Slavery. To the precise degree that a species is social, it is capable of enslavement: thus ants enslave. Some species of hymenoptera cannot survive in any way other than by enslaving another species. This is also the meaning of agriculture and husbandry, and why again the ants are capable of it. Slavery is not some unique human evil, it lies at the heart of the problem of the organic: how does an organism acquire predominant power at an emergent level of competition? Predation and slavery - which are only the initial and final expressions of the same function. This is the point at which my own biosemiotics diverges from the driveling hopes of academe and the likes of Thomas Sebeok.
Realized modernity. Modernity strives to distribute the roles of master and slave equitably among us all: the institution and spirit of slavery has not been abolished, it has been dismantled and reassembled elsewhere.
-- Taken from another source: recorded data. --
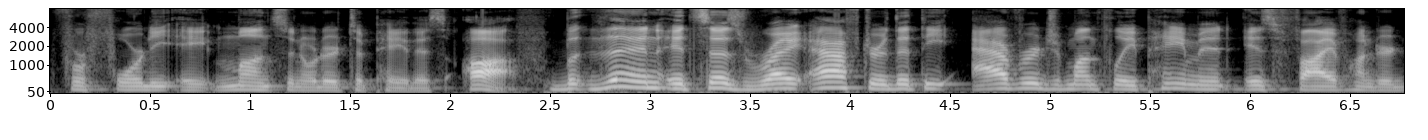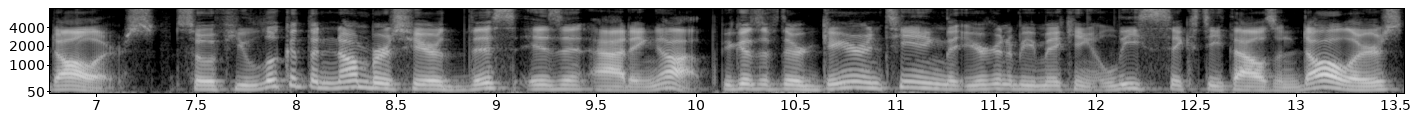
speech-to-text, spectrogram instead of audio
for 48 months in order to pay this off. But then it says right after that the average monthly payment is $500. So if you look at the numbers here, this isn't adding up because if they're guaranteeing that you're gonna be making at least $60,000,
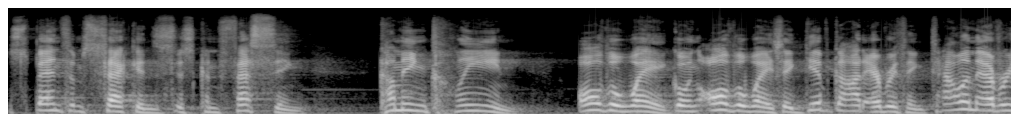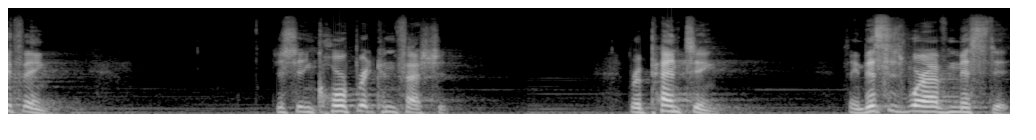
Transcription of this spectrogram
Spend some seconds just confessing, coming clean all the way, going all the way. Say, give God everything, tell Him everything. Just in corporate confession, repenting, saying, This is where I've missed it.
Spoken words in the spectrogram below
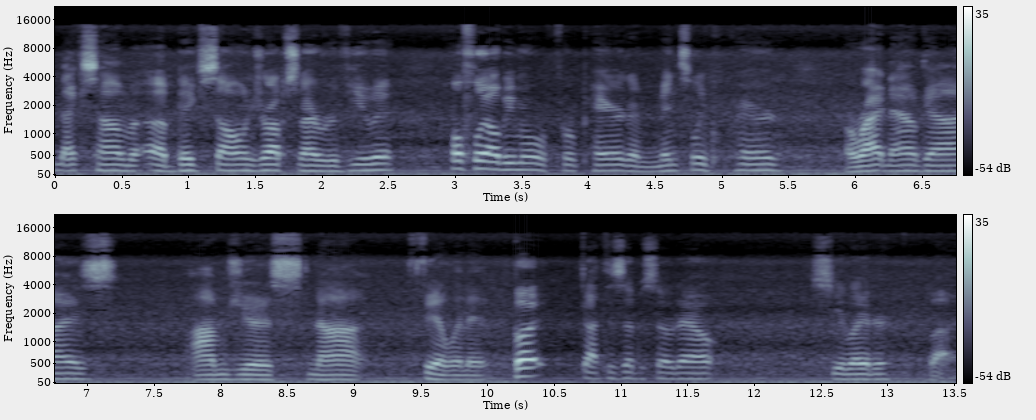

I consider the work of Foucault invaluable: and yet few seem to be able to read him honestly, and look rather to mine it for the ammunition of political posturing - they would rather seem to join the fight against “the man”, than discover the fight within their own beliefs and motives. Why can’t they stand him? Because they lack the emotional strength to endure the insight: one must possess a large hidden reserve of meaningfulness to endure the cold hard stare of modernity such as it peeks through Foucault.
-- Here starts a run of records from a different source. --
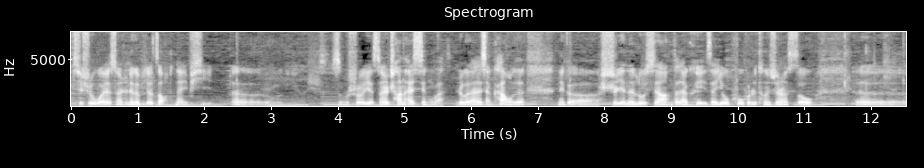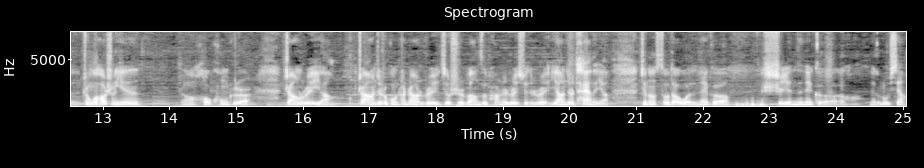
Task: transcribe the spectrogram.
其实我也算是那个比较早的那一批，呃，怎么说也算是唱的还行吧。如果大家想看我的那个试音的录像，大家可以在优酷或者腾讯上搜，呃，中国好声音。然后空格，张瑞阳，张就是工厂张，瑞就是王字旁的瑞雪的瑞，阳就是太阳的阳，就能搜到我的那个试音的那个那个录像。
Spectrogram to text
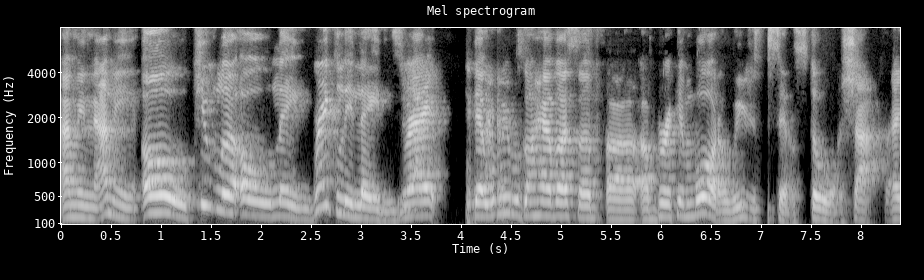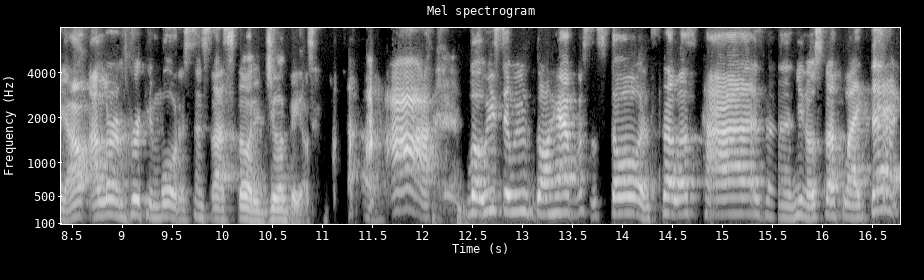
I mean, I mean, old, cute little old lady, wrinkly ladies, right? That we were gonna have us a, a, a brick and mortar. We just said a store, a shop. I, I learned brick and mortar since I started Joy Bells. but we said we was gonna have us a store and sell us pies and you know stuff like that.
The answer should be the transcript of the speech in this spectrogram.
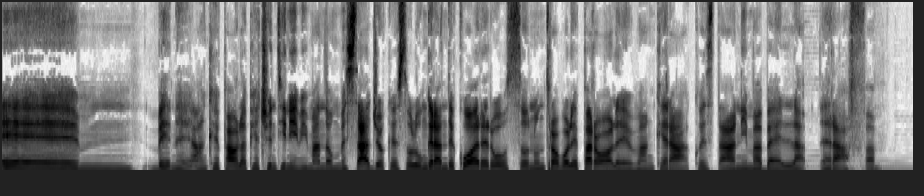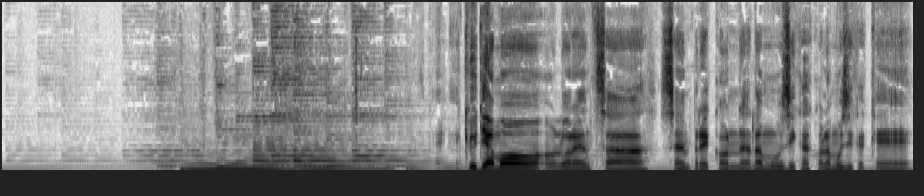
Ehm, bene, anche Paola Piacentini mi manda un messaggio che solo un grande cuore rosso, non trovo le parole, mancherà questa anima bella, Raffa. E chiudiamo Lorenza sempre con la musica, con la musica che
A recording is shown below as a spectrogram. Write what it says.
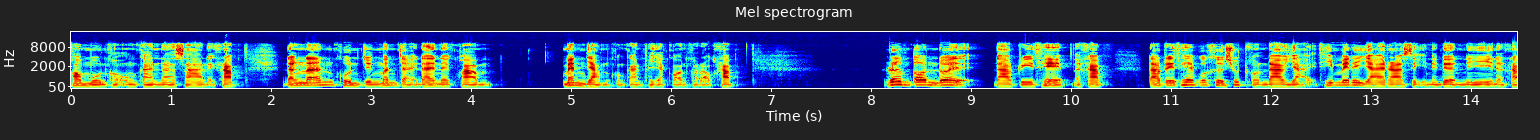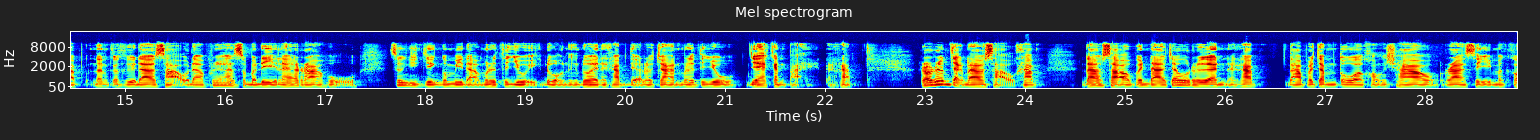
ข้อมูลขององค์การนาซาเลยครับ ดังนั้นคุณจึงมั่นใจได้ในความแม่นยำของการพยากรณ์ของเราครับ เริ่มต้นด้วยดาวตรีเทพนะครับดาวตรีเทพก็คือชุดของดาวใหญ่ที่ไม่ได้ย้ายราศีในเดือนนี้นะครับ นั่นก็คือดาวเสาร์ดาวพฤหัสบดีและราหู ซึ่งจริงๆ ก็มีดาวมฤตยูอีกดวงหนึ่งด้วยนะครับ เดี๋ยวเราจานมฤตยูแยกกันไปนะครับ เราเริ่มจากดาวเสาร์ครับ ดาวเสาร์เป็นดาวเจ้าเรือนนะครับ ดาวประจำตัวของชาวราศีมังก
I will have much more to say concerning the Punitive City.
But allow me a phylopsychological digression. The purpose of the beauty response in men, is not only to judge the reproductive fitness of a female at a glance, but the capacity to be seduced. But sufficient seduction for sexual reproduction is easy - a few shortlived hormonal responses are all that’s required. The exaggerated aesthetic faculty of the human male is something more: to seduce him into tribal life and tribal loyalties. The tortured male, torn between violence and peace: women have been conditioned to find this type most attractive of all.
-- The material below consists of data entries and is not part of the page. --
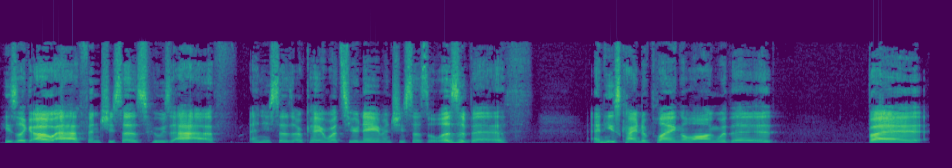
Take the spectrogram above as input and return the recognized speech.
he's like oh f and she says who's f and he says okay what's your name and she says elizabeth and he's kind of playing along with it but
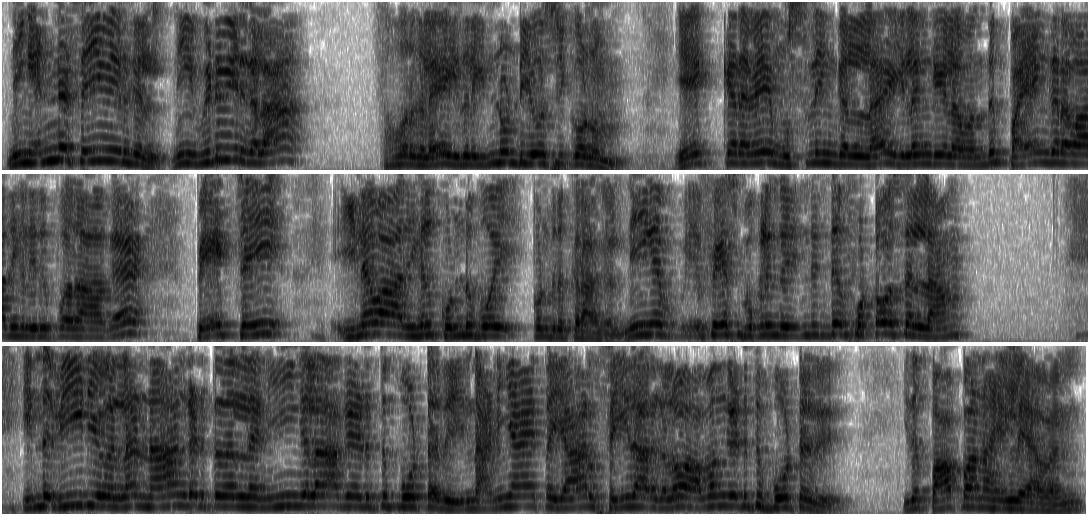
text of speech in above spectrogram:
நீங்க என்ன செய்வீர்கள்? நீங்க விடுவீர்களா? சவர்களே இதுல இன்னொன்று யோசிக்கணும். ஏற்கனவே முஸ்லிம்கள்ல இலங்கையில வந்து பயங்கரவாதிகள் இருப்பதாக பேச்சை இனவாதிகள் கொண்டு போய் கொண்டிருக்கிறார்கள். நீங்க பேஸ்புக்ல இந்த இந்த- இந்த போட்டோஸ் எல்லாம் இந்த வீடியோ எல்லாம் நாங்க எடுத்ததல்ல நீங்களாக எடுத்து போட்டது. இந்த அநியாயத்தை யார் செய்தார்களோ அவங்க எடுத்து போட்டது. இத பாப்பானா இல்லையா அவன்?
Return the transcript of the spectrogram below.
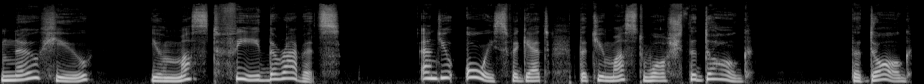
No, Hugh. You must feed the rabbits. And you always forget that you must wash the dog. The dog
Why do I rely so heavily on the resurgent sense of beauty in my rhetoric? Why does it seem so important to constantly point the way back to a redemption? As though I were to leave traces behind us as we venture further into a wilderness. Because we have reason to be doubly afraid: afraid because our hearts are children and easily tremble, and afraid because the wildernesses of modernity are actually worse than that of our ancestors. More brutal, more nightmarish, more panoptic, more personally impersonal and thus worthy of paranoia: Foucault should be read in small doses and digested thoroughly, in order to internalize the importance of his work… His overly erudite French excesses of style don’t actually do his insights justice - the scope of what he’s talking about is not generally clear because he insists on such detailed analysis… Leave it therefore to a poet of terror, who seeks to make a sharp vision of modernity clearer: this is why I have need of so many rhetorical downbeats, in which our emotional endurance can catch up and expand. It is emotional intelligence and strength we’re after: raw intellect is cheap, explicit logic is easy. The unconscious implicit logic, the invisible architecture of the breathing human world, the transgenomic factors seeking expression through humanity itself: we are so sure that our civilization has conquered nature, but it is very likely that all civilizational forces are merely a competitive form of life seeking to exploit us. The realization of modernity is this debt falling due: a technologically dominant future is very likely to be merely the next recursive plane of a very old war within the confines of life itself. “The bentback bow”: too many assume that “life” is necessarily some unary force, and forget that its essence is competition and exploitation - there are not only many species of life, but many species of the alive.